    • Who Are We Saving It For?
    • Haven’t We Saved Enough?
    • Saving for Everyone
  1. The Actors: Community Groups and Governments
    • Greenfield Village in Michigan
    • The Arthur Ashe Statue in Richmond, Virginia
    • The African Burial Ground in Lower New York City
    • Participatory Efforts
  1. Case Study, Station Square, Pittsburgh, Pennsylvania
  1. Intersections: How They Work Together
    • Denver: Lower Downtown
    • What Do Planners Do?
    • Historic Preservation
    • Historic Preservation and Planning
    • Neighborhood Conservation Districts
    • Form- Based Zoning
    • What We Have Here Is a Failure to Coordinate
  1. Bringing Them Back From the Malls: Revitalizing Downtowns
    • Step 1: Capture the Vision
    • Step 2: Develop a Strategic Plan
    • Step 3: Forge a Healthy Private/Public Partnership
    • Step 4: Make the Right Thing Easy
    • Step 5: Establish Business Improvement Districts and Other Not- for- Profit Organizations
    • Step 6: Create a Catalytic Development Company
    • Step 7: Create an Urban Entertainment District
    • Step 8: Develop a Rental Housing Market
    • Step 9: Pioneer an Affordability Strategy
    • Step 10: Focus on For- Sale Housing
    • Step 11: Develop a Local- Serving Retail Strategy
    • Step 12: Re- Create a Strong Office Market
  1. Case Study: Chattanooga, Tennessee
  1. Using the Tools We Have: Urban Planning Tools That Preserve Historic Character
    • Zoning
    • Comprehensive Plans
    • Form- Based Codes
    • Affordable Housing
    • Planning for Integrated and People- Oriented Spaces
  1. Case Study: Dallas, TX
  1. Neighborhoods for Great Living: Historic Districts
    • The Experience of Colonial Williamsburg, Virginia
    • Charleston, South Carolina, Creates an Historic District
    • Manchester: Historic Districts for All
    • Historic Districts in Livable Cities
  1. Case Study: Manchester, Pennsylvania
  1. Sustainable Development and Historic Preservation
    • Community Movements
    • Preservation as Growth Management
    • Reusing Our Existing Buildings
    • The Cobb Building, Seattle, Washington
    • Waste Management
    • The Economics of Sustainability
    • The Role of LEED and the U.S. Green Building Council
  1. Case Study: The Cobb Building, Seattle, Washington
  1. New Urbanism versus the Livable City
    • The New Urbanism Charter
    • Ebenezer Howard’s Garden City
    • New Urbanism: The New Garden City?
    • Seaside, Florida
    • Facing the Criticism
  1. Case Study: Radburn, New Jersey
  1. The Global Picture
    • Rebuilding the Past
    • Vancouver: Queen of the Livability Stakes
    • Imperial Vienna (Second Place in Global Livability)
    • Melbourne: Recent Heritage (Third Place in Global Livability)
    • Preserving Heritage for Livable Cities around the World

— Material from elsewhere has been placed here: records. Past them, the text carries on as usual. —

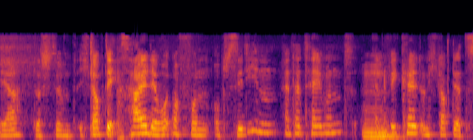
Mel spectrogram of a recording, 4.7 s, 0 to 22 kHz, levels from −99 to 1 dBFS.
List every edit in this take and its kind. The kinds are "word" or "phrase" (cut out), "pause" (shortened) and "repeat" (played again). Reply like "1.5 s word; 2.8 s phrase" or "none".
1.2 s word; 3.6 s word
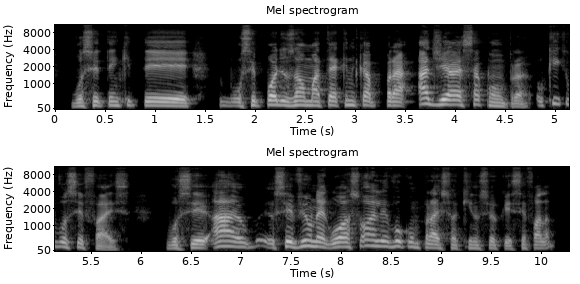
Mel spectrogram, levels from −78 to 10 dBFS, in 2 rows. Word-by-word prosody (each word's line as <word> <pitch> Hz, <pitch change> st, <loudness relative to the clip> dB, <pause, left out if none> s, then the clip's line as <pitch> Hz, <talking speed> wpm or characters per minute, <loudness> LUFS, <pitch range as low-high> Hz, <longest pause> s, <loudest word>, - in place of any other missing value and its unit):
você 135 Hz, +6 st, -2 dB
tem 160 Hz, 0 st, -4 dB
que 155 Hz, +3 st, -8 dB
ter 145 Hz, -5 st, +3 dB, 0.3 s
você 145 Hz, +2 st, -4 dB
pode 175 Hz, 0 st, +4 dB
usar 165 Hz, +2 st, +2 dB
uma 160 Hz, -1 st, +1 dB
técnica 165 Hz, +1 st, -1 dB
para 150 Hz, +1 st, +1 dB
adiar 190 Hz, -3 st, +6 dB
essa 180 Hz, +2 st, -1 dB
compra. 120 Hz, -, -4 dB
O 150 Hz, -, -10 dB
que 220 Hz, +7 st, -7 dB
que 205 Hz, -, -13 dB
você 180 Hz, -3 st, -4 dB
faz? 85 Hz, 0 st, -6 dB, 0.3 s
Você, 130 Hz, +4 st, -1 dB
ah, 200 Hz, -1 st, +5 dB, 0.3 s
você 195 Hz, -, +2 dB
vê 195 Hz, +3 st, -1 dB
um -, -, +1 dB
negócio, 175 Hz, 0 st, +2 dB
"olha 215 Hz, -2 st, 0 dB
eu 195 Hz, -, -2 dB
vou 200 Hz, 0 st, 0 dB
comprar 155 Hz, -6 st, -2 dB
isso 125 Hz, -, -8 dB
aqui, 130 Hz, +1 st, -9 dB
não 125 Hz, -, -7 dB
sei -, -, -7 dB
o -, -, -18 dB
quê", -, -, -8 dB
você -, -, -9 dB
fala: -, -, -6 dB
160 Hz, 210 wpm, -22 LUFS, 140-180 Hz, 0.3 s, adiar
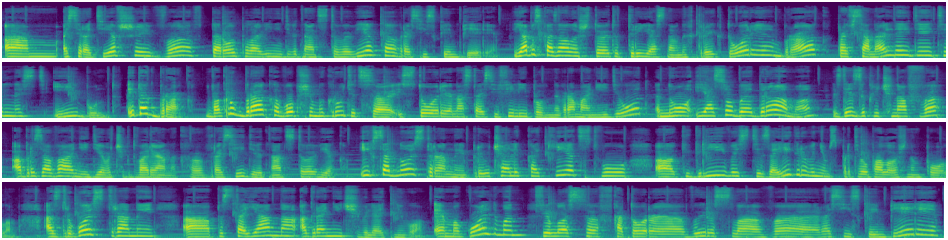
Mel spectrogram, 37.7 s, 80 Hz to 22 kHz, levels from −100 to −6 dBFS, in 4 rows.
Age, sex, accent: 20-39, female, native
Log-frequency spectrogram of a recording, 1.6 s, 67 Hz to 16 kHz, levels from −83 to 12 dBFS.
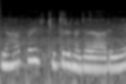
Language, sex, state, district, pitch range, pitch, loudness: Hindi, female, Uttar Pradesh, Hamirpur, 195-250 Hz, 230 Hz, -13 LUFS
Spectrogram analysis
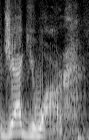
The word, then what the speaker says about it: Jaguar: one day get a Jaguar because it is a three-syllable word if you don't know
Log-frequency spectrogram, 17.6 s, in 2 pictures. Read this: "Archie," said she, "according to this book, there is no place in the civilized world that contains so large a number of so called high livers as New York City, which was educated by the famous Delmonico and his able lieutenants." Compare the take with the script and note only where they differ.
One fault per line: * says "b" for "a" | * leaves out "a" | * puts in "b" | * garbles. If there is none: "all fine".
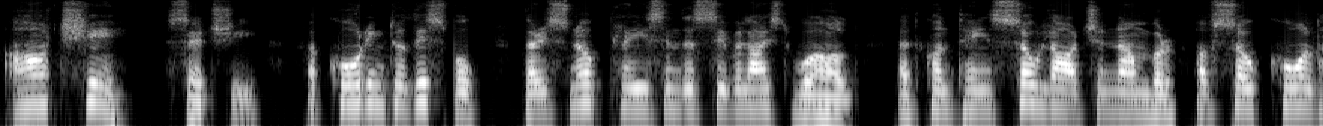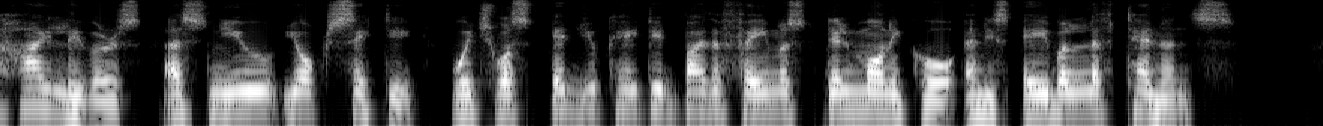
all fine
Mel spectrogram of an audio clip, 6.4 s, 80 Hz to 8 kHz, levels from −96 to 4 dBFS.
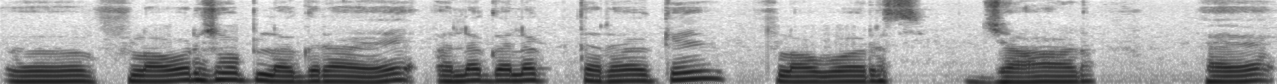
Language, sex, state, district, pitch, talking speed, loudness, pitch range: Hindi, male, Maharashtra, Mumbai Suburban, 150 Hz, 120 wpm, -13 LUFS, 145-165 Hz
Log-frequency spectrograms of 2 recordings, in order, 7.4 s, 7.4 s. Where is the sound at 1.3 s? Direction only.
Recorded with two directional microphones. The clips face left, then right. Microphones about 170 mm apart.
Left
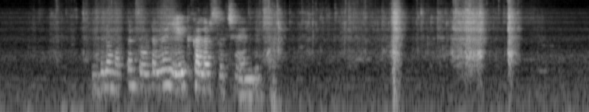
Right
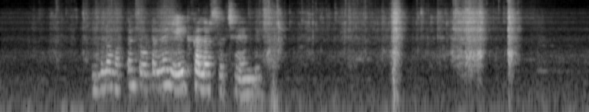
5° right (ahead or behind).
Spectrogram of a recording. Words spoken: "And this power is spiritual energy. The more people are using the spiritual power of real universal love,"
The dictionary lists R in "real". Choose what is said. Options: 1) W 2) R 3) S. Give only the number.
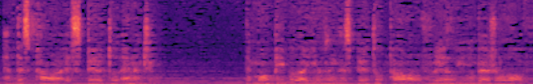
2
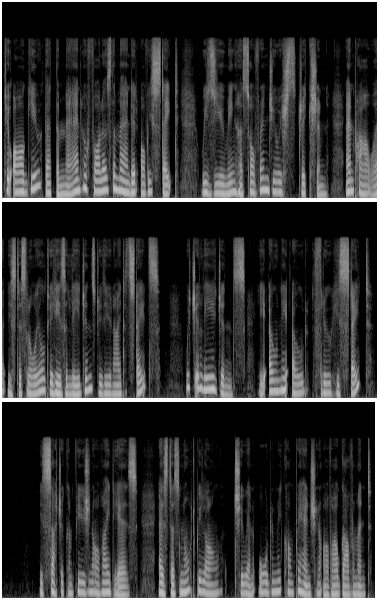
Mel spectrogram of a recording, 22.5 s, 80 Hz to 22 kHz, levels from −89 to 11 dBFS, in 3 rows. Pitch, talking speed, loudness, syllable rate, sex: 160 Hz, 140 wpm, -22 LUFS, 4.7 syllables/s, female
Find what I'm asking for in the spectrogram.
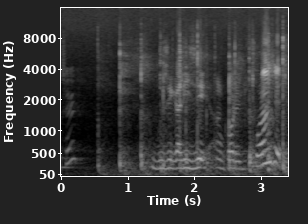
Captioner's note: speaking French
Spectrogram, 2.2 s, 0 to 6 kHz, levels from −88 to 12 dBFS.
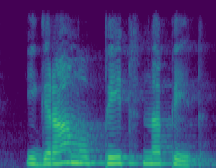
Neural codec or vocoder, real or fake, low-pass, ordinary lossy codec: vocoder, 44.1 kHz, 80 mel bands, Vocos; fake; 5.4 kHz; none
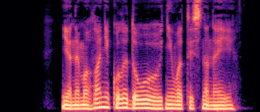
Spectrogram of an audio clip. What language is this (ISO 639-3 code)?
ukr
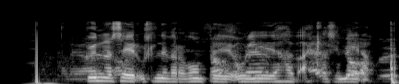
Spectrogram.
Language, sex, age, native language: Icelandic, male, 18-19, Icelandic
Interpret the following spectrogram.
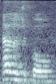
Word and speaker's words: eligible: overtime you won't be eligible for the words this word I oftenly I haven't heard people say the electrical budget stress is in the first syllable eligible and the main attraction of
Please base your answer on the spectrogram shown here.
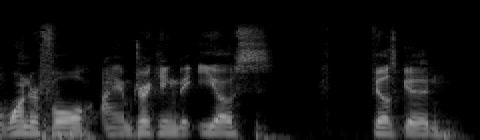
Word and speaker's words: Eos: No, it's EOS. It is pronounced EOS.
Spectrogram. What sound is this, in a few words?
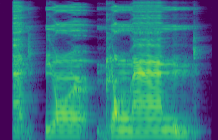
robot voice at your command fx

About the Authors

Eric Allison, PhD, AICP, is the founder and coordinator of the graduate historic preservation program at Pratt Institute in New York City, where he has taught city planning and historic preservation since 1996.

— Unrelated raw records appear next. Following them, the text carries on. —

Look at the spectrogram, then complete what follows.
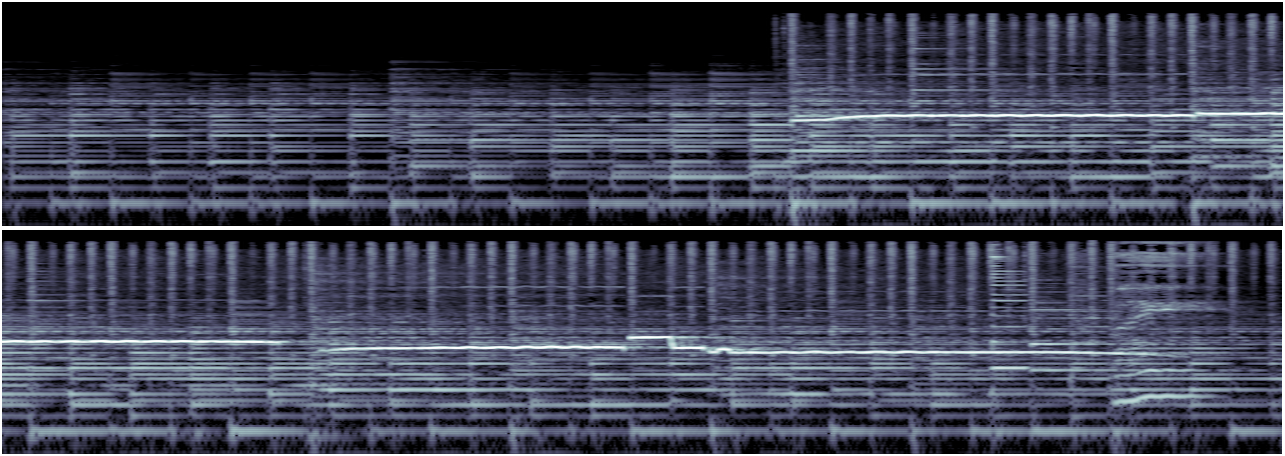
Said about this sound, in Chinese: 听到这支歌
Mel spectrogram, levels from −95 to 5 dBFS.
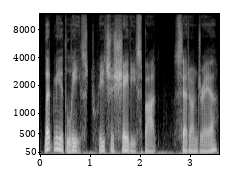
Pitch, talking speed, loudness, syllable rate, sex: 90 Hz, 165 wpm, -21 LUFS, 4.1 syllables/s, male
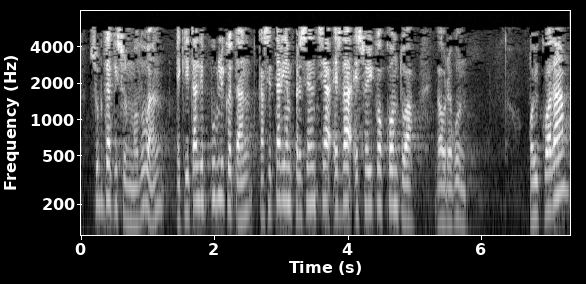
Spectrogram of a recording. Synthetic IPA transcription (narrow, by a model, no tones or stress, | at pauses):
suk̚d̪akisummo̞ð̞uane̞kit̪ald̪ipuβliko̞et̪aŋkase̞t̪aɾie̞mpɾe̞se̞nt͡siaʔe̞zd̪aʔe̞so̞jko̞ko̞nt̪uaɡawɾe̞ɣ̞un | o̞jko̞aða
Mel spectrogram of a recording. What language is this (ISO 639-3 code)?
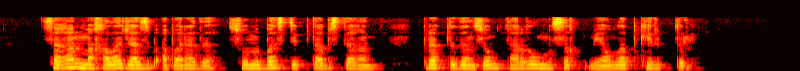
kaz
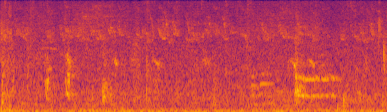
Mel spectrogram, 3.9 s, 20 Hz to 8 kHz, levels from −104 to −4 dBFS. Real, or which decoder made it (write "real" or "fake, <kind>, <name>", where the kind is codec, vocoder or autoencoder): real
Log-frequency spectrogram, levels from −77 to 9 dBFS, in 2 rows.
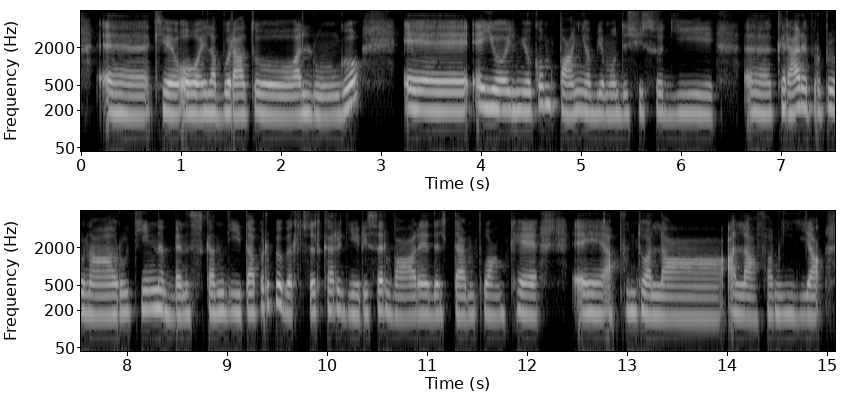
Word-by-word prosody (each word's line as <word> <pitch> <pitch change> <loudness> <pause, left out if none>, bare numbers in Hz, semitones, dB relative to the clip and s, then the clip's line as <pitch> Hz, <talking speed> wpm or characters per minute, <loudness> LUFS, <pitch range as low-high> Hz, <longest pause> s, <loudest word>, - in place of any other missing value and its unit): ehm, 175 -3 0
che 185 -3 +3
ho 180 0 +7
elaborato 175 -2 +2
a 170 - +3
lungo, 175 - +1 0.4
ehm, 195 -2 +4
e - - +4
io 215 -2 +5
e 200 - +3
il 195 - 0
mio 195 -1 +1
compagno 195 -5 -1
abbiamo 175 0 -2
deciso 185 +1 -5
di, 175 0 -6 0.3
ehm, 180 -1 -2
creare 210 +2 +3
proprio 205 0 -3
una 170 -1 +1
routine 200 +2 -1
ben 170 0 -2
scandita, 185 +1 -2
proprio 250 +6 +1
per 180 -4 -1
cercare 200 +2 -3
di 180 -2 -5
riservare 175 -2 -1
del 175 0 -4
tempo 170 +1 -3
anche, 175 0 -2 0.3
ehm, 180 -1 +1
appunto 190 -1 -4
alla 160 -2 -2
alla 170 -2 0
famiglia. 170 0 -4
180 Hz, 145 wpm, -25 LUFS, 170-195 Hz, 0.4 s, ho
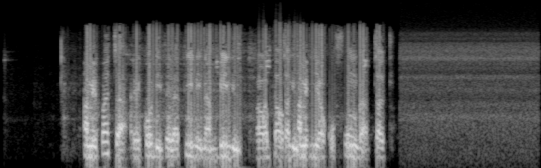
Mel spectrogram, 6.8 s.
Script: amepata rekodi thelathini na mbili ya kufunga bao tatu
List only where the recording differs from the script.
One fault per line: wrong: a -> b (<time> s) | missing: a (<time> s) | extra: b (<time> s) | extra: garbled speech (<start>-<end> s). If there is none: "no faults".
extra: garbled speech (3.2-3.8 s)
missing: bao (4.6 s)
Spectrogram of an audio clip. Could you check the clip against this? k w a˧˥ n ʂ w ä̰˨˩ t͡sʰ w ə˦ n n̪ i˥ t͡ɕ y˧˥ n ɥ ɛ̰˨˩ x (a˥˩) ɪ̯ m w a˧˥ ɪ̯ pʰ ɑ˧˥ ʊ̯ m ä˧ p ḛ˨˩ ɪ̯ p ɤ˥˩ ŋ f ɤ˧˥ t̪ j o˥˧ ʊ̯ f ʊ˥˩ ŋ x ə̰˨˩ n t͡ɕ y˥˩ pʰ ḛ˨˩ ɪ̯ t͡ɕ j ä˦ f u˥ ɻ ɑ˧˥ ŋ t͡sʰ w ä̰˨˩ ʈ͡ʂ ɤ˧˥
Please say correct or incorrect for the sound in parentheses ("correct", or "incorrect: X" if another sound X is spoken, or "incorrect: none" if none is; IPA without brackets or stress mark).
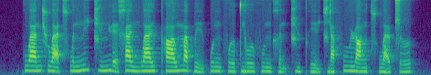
correct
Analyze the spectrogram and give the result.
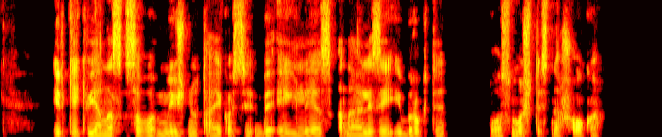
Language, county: Lithuanian, Šiauliai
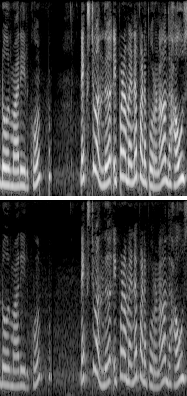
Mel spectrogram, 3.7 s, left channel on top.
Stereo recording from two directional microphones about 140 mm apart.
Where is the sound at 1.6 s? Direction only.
35° left (ahead or behind).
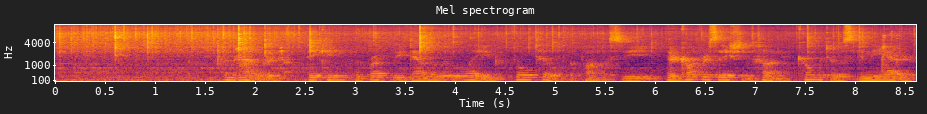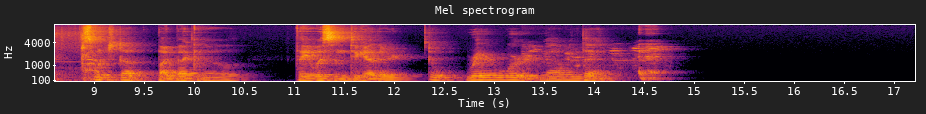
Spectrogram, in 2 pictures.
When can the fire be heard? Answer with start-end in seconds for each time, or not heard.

Lauren Peters is an architectural designer and historic preservation specialist at Walter B. Melvin Architects, a New York–based firm that specializes in exterior restoration.

Sample

Read Chapter 1

Guarantee

Historic Preservation and the Livable City is guaranteed. If you are not 100% satisfied, you may return it within 30 days for a full refund.